— Task objective —
Repeat every record word for word and omit the images.

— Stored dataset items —
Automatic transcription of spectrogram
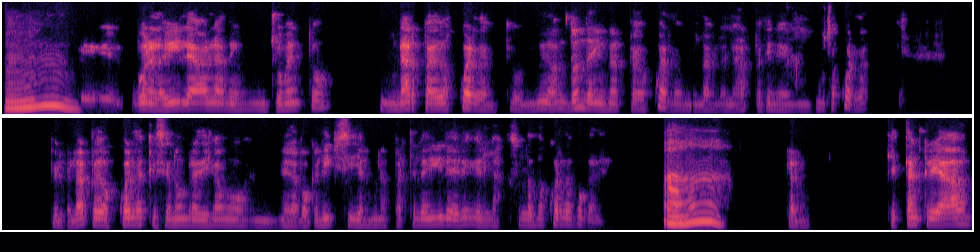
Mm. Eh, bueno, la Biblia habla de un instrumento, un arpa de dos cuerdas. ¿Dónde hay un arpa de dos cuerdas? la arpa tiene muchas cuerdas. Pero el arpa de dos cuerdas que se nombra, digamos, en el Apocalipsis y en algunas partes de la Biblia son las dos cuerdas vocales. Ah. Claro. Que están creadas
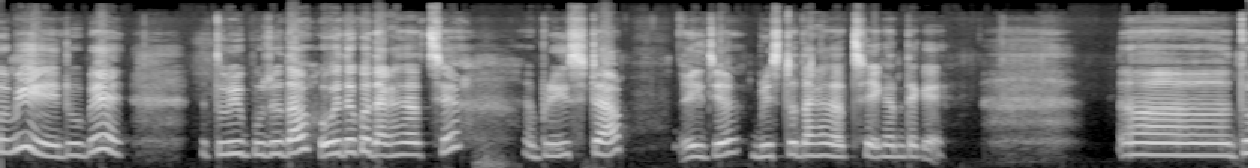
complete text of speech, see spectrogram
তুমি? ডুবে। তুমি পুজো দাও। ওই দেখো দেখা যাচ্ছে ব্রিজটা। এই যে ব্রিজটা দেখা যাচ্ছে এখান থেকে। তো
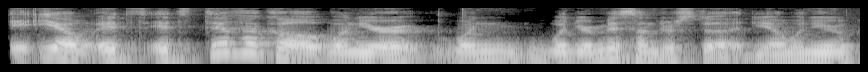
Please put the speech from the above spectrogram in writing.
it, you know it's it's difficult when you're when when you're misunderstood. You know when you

— Problem solution —
Automatic transcription of spectrogram
Mm. Eh, bueno, la Biblia habla de un instrumento, un arpa de dos cuerdas. ¿Dónde hay un arpa de dos cuerdas? la arpa tiene muchas cuerdas. Pero el arpa de dos cuerdas que se nombra, digamos, en el Apocalipsis y en algunas partes de la Biblia son las dos cuerdas vocales. Ah. Claro. Que están creadas
complete text of speech, see spectrogram
তুমি? ডুবে। তুমি পুজো দাও। ওই দেখো দেখা যাচ্ছে ব্রিজটা। এই যে ব্রিজটা দেখা যাচ্ছে এখান থেকে। তো
Please put the speech from the above spectrogram in writing.
it, you know it's it's difficult when you're when when you're misunderstood. You know when you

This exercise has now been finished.